In an effort to emphasising the need for rapid adoption of technology in government operations and shifting to digital platforms, Elets Technomedia Pvt Ltd organised a two-day virtual Governance Leadership Summit 2021. The first panel discussion of the Summit was themed – Empowering Citizens through Transformational Governance: The Way forward.
Manu Shukla, Head Strategy, Amazon Web Services (AWS) moderated the panel discussion. He welcomed the panellists Rohit Kumar Singh, Additional Secretary, Ministry of Culture, Government of India, and Ashish Upadhyay, Additional Secretary and Financial Adviser, Ministry of Power, Government of India. Shukla opened the discussions by calling Rohit Kumar Singh to present his vantage point on the significance of technology transformation for the country and the government.
Singh began by saying, “It is not the technology transformation, we need to transform the governance.” Citing his experience in working with the government, he said, “Almost 32 years back, when we started our careers, the government was a very formidable entity. It was a closed thing. There was hardly any focus on engaging with the citizens. As technology played the role of an enabler, it became easier for the people to come forward to engage with the government.”
Elaborating on ‘transformation’, Singh pointed out that “Transformation cannot be achieved in one go. It follows a three-step path… First is Information. The government needs to put out information (relevant to people) on public platforms so that people are aware. The second is Interaction. The government should let the people interact with it by taking people’s feedback, suggestions, etc. through online platforms or public meetings. The third is Transaction. Then the government should have a path for citizens to transact like filling up forms and applying for schemes, paying bills online, etc. These three steps if implemented in a successful manner will lead to transformation.” As an example of transformation, Singh cited the example of CoWIN portal and said that this is a good example where citizens get the needed service at a click of a button and can engage with the government on the same.
When asked to share examples of technology implementation, Singh said, “During the first wave of the COVID-19, I was the Additional Chief Secretary, Health, Government of Rajasthan. This was a novel virus and nothing much was known about it, back then. A sudden widespread was seen in the walled city of Jaipur and we made decided to prioritise the saving of lives. Also, back then, only the National Institute of Virology in Pune had the facility to test. So, we had to figure out a way to identify people who are vulnerable to this infection. We found that Rajasthan has a really good database of health insurance so we quickly zeroed down to the database of that area. S on the basis of that we identified a list of people who have comorbidities and can be potential victims of the infection. Then we sent our healthcare staff to test those and isolated many as per the requirement.” Technology is not used in isolation but also the existing databases or methods are to be considered for improved functioning.
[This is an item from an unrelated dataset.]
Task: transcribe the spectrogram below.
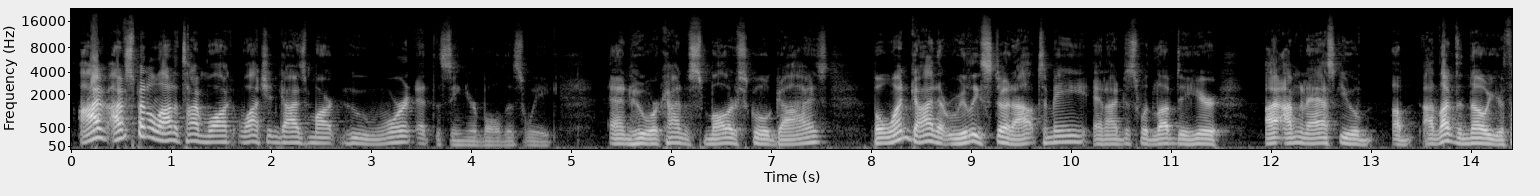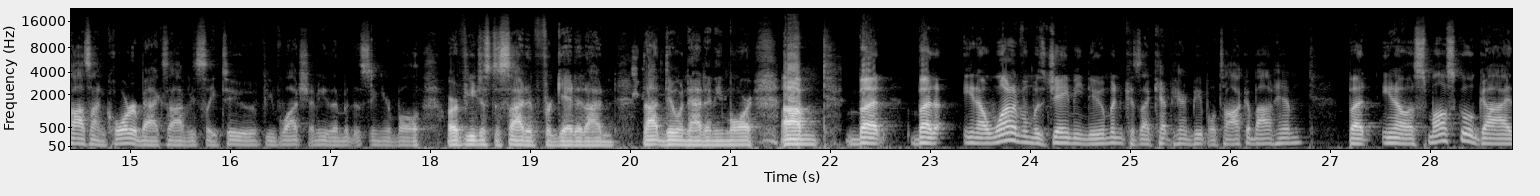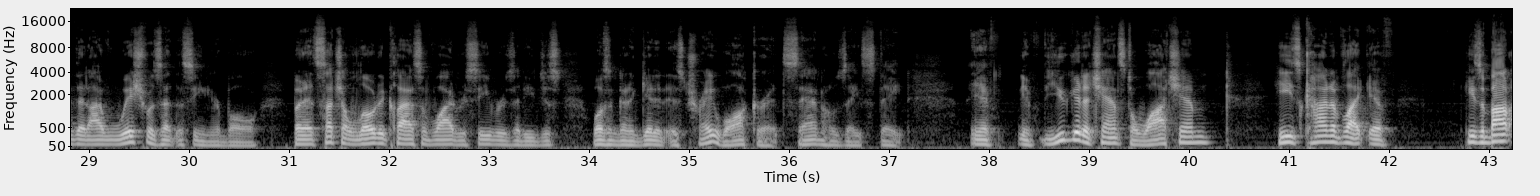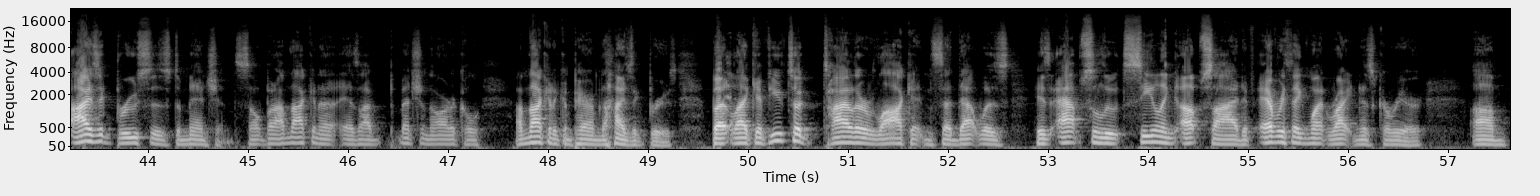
I've I've spent a lot of time walk, watching guys, Mark, who weren't at the Senior Bowl this week, and who were kind of smaller school guys. But one guy that really stood out to me, and I just would love to hear. I, am going to ask you um, I'd love to know your thoughts on quarterbacks, obviously, too. If you've watched any of them at the Senior Bowl, or if you just decided forget it, I'm not doing that anymore. Um, but but you know, one of them was Jamie Newman because I kept hearing people talk about him. But you know, a small school guy that I wish was at the Senior Bowl, but it's such a loaded class of wide receivers that he just wasn't going to get it. Is Tre Walker at San Jose State? If if you get a chance to watch him, he's kind of like if he's about Isaac Bruce's dimensions. So, but I'm not gonna, as I mentioned in the article, I'm not gonna compare him to Isaac Bruce. But like if you took Tyler Lockett and said that was his absolute ceiling upside if everything went right in his career, um,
Addressing how the technology-led transformation of governance is the way forward for India, Ashish Upadhyay said, “The theme of the panel discussion itself clearly states that ‘empowering citizens through transformational governance’ and technology is only the enabler.” Governance is doing good for the people as is decided by them through their elected representative, he added.
Adding on Upadhyay said, “Technology does disruption and also provides solutions. While governance is how to handle those disruptions and use them to provide a solution to the problems of the people. This is the correlation between the two. An example of where there is governance but no technology could be Tukaram Omble controlling Kasab with just a “danda”, tremendous courage but no technology. Whereas an example of technology without governance or active governance could be Jamtara. It could be highly dangerous.” Therefore that challenge lies with us to judiciously use technology to do good and some examples highlighting that could be Aarogya Setu, CoWIN portal and more, he added.
On the adoption of cloud technology to improve operational efficiency, Upadhyay said, “If we talk about power sector as such. It has three parts – generation, transmission and distribution. As far as generation is concerned, we’re in a comfortable position today. So even if the economy grows at 10 per cent per annum then also we will be in a position to supply power. Initially, we had issues in transmission, especially while supplying power to the Eastern and Southern parts of India. Later with high-tension transmission lines and then the One Nation One Grid projects, almost all the transmission issues have been done away with. However, the distribution sect is still not reformed the way we wanted it to be and has a lot of issues.” Hence, to deal with this, an amalgamation of governance and technology, he added.
“We’re planning to introduce pre-paid meters on large scale. Ultimately, the power sector after the introduction of newer technologies should become like telecom. For this, we need a lot of data to back up and we will require cloud computing there. Maybe in the next three to four years, we will be having these emerging technologies in the power sector. In this year’s budget, the Union Finance Minister has announced the scheme for the power sector and have allocated a budget accordingly. In the scheme there are many technology interventions that have been mentioned,” said Updhyay.
Briefing about his organisation AWS, Manu Shukla said, “We at AWS are highly supportive of innovation, disruption and supporting India in moving to the way forward. We look forward t collaborate with the government and help you in taking the vision of technology-powered governance forward.”
Shukla delivered a short vote of thanks to the panellists and ended the session.